Extracted data entries
-- Opening Marker --
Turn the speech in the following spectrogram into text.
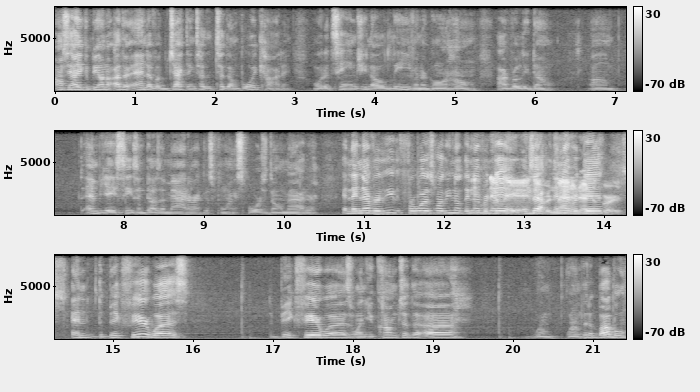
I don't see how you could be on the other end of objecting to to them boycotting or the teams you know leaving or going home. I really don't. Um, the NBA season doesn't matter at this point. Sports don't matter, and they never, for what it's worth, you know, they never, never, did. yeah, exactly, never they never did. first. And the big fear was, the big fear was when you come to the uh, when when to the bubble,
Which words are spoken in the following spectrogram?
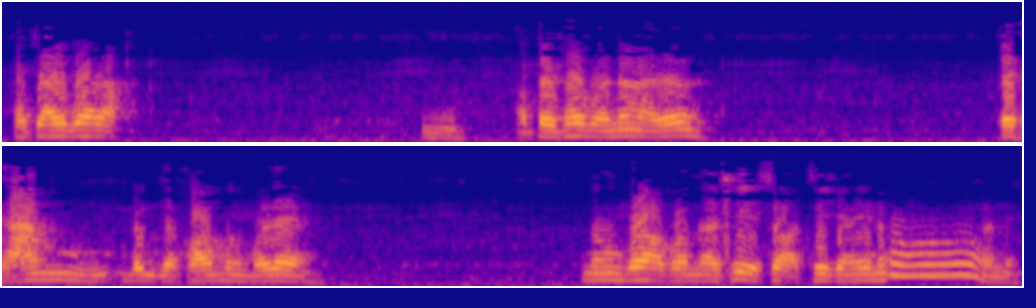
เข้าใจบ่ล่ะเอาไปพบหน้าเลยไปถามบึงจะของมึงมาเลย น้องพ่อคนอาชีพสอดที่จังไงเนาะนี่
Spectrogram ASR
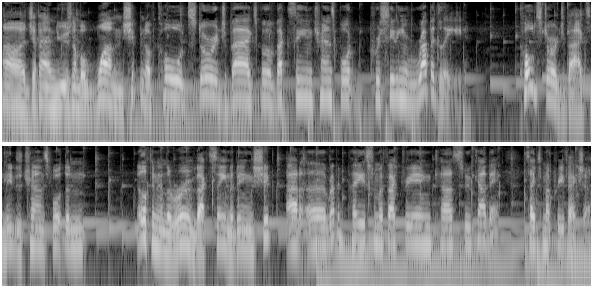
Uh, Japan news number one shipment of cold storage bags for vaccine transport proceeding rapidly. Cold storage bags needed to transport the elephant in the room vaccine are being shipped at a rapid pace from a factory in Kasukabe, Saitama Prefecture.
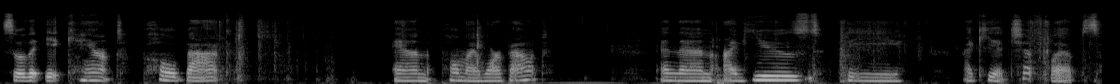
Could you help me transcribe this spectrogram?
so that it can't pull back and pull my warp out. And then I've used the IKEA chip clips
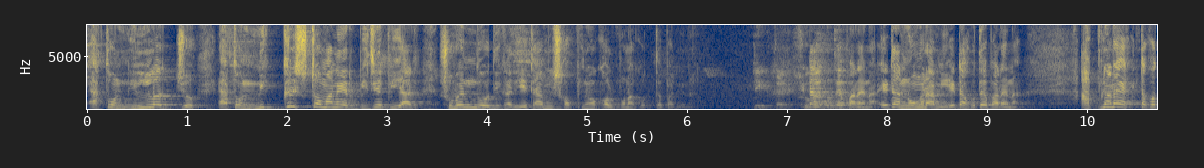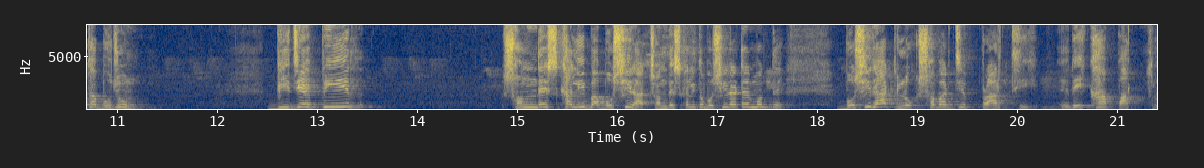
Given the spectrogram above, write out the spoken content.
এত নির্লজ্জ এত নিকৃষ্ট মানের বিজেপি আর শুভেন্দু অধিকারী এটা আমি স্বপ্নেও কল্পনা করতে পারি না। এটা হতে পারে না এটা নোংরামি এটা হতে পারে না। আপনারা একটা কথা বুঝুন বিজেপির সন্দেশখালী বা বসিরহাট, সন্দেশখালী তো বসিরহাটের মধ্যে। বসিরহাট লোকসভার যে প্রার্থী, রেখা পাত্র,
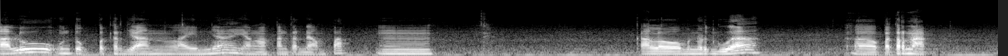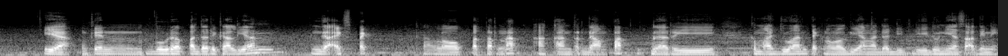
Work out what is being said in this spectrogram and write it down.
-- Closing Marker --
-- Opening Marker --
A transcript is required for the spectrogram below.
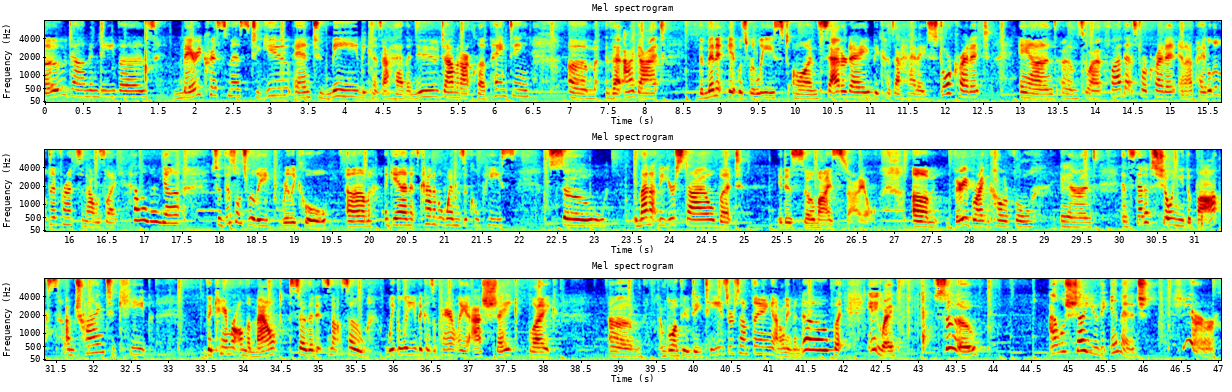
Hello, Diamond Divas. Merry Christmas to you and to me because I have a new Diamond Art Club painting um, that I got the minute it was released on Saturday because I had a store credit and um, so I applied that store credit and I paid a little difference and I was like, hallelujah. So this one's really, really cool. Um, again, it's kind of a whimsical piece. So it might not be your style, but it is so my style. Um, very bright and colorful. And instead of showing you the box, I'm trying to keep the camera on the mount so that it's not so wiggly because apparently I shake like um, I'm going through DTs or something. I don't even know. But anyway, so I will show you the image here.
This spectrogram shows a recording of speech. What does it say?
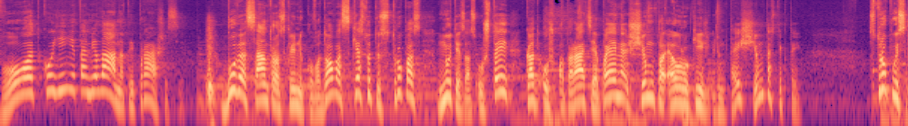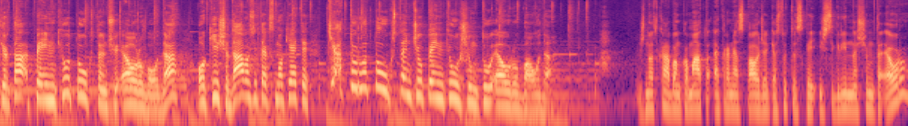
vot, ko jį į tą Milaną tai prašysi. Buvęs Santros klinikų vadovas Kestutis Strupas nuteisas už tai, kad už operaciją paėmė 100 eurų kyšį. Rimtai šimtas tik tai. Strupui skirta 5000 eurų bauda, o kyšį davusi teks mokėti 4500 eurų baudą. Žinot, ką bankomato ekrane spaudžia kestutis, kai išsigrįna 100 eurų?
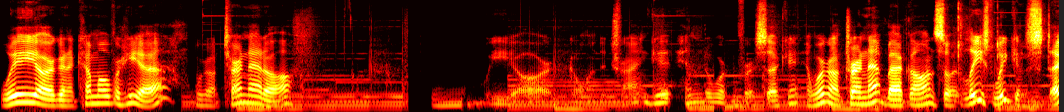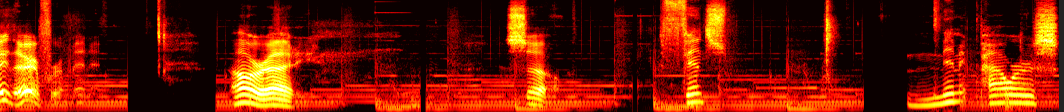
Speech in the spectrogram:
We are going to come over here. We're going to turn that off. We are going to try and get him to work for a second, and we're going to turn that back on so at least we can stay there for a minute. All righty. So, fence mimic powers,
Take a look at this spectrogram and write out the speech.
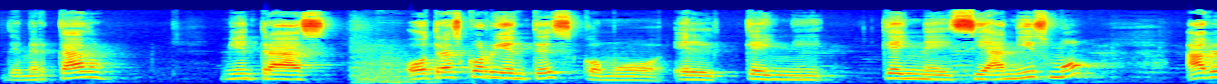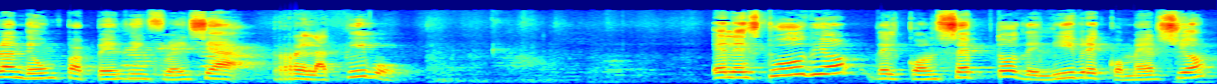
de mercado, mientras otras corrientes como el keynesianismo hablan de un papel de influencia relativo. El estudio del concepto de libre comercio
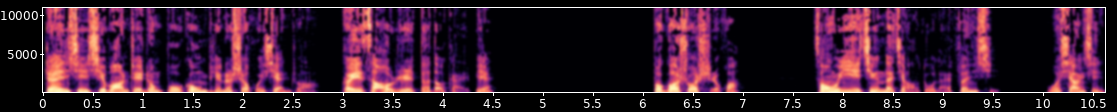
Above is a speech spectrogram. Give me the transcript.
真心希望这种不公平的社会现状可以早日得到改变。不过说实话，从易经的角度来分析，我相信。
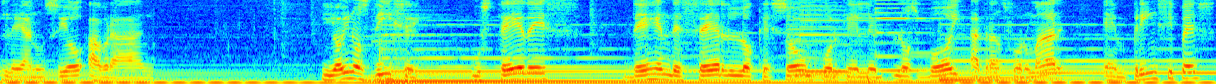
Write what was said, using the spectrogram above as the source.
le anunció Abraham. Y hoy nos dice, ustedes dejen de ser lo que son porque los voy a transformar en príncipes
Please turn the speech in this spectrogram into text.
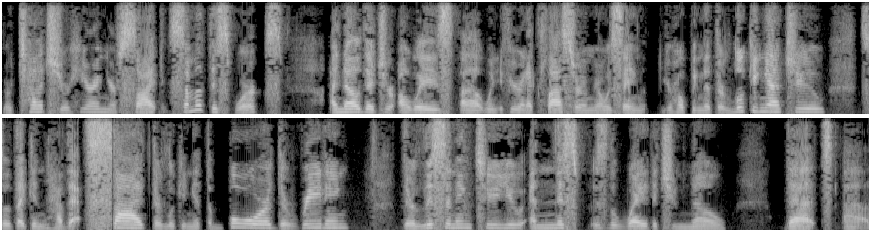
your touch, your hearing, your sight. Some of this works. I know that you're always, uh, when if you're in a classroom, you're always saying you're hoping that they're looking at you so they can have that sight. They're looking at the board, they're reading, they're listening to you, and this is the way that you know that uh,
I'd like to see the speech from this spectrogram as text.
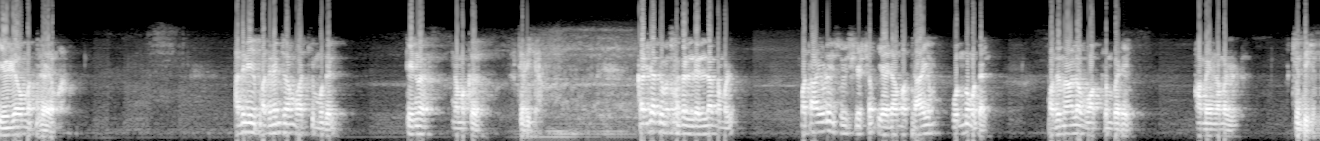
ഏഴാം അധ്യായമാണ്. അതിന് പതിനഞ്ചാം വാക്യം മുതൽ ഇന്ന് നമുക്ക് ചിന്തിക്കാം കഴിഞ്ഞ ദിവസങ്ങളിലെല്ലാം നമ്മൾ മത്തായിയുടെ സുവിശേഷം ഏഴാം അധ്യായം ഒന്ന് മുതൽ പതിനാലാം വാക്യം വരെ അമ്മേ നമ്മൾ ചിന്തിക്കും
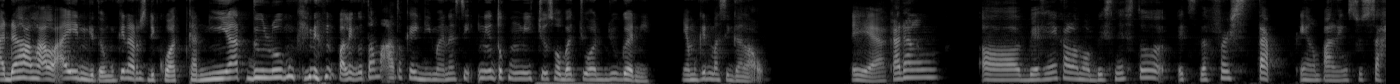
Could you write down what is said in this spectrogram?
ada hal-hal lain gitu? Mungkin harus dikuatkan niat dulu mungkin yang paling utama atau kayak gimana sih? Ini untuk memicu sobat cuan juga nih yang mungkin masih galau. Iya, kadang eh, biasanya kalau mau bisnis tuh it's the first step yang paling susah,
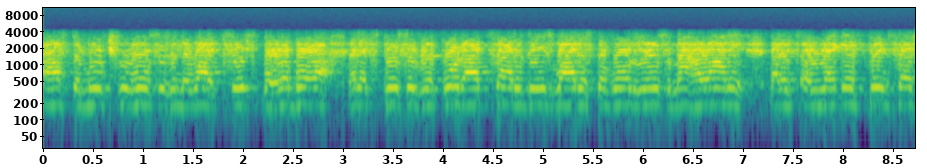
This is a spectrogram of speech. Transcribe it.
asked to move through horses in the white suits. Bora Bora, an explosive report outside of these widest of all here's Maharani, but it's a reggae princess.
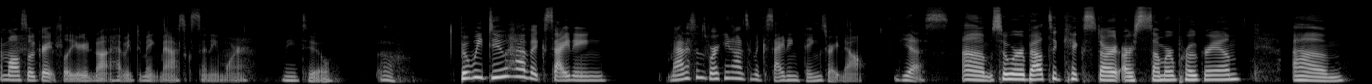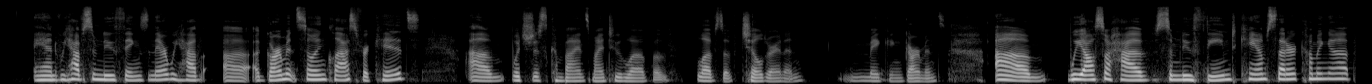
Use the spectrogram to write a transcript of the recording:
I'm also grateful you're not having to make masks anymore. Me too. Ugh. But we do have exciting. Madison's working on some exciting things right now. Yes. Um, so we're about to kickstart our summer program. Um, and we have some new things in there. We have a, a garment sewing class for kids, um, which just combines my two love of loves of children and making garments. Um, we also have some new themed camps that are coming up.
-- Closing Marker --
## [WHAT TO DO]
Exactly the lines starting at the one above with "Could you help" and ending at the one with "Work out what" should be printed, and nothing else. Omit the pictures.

## [FINISHED EXERCISE]
Could you help me transcribe this spectrogram?
so that it can't pull back and pull my warp out. And then I've used the IKEA chip clips
Given the spectrogram above, write out the spoken content.
এত নির্লজ্জ এত নিকৃষ্ট মানের বিজেপি আর শুভেন্দু অধিকারী এটা আমি স্বপ্নেও কল্পনা করতে পারি না। এটা হতে পারে না এটা নোংরামি এটা হতে পারে না। আপনারা একটা কথা বুঝুন বিজেপির সন্দেশখালী বা বসিরহাট, সন্দেশখালী তো বসিরহাটের মধ্যে। বসিরহাট লোকসভার যে প্রার্থী, রেখা পাত্র,
Work out what is being said in this spectrogram and write it down.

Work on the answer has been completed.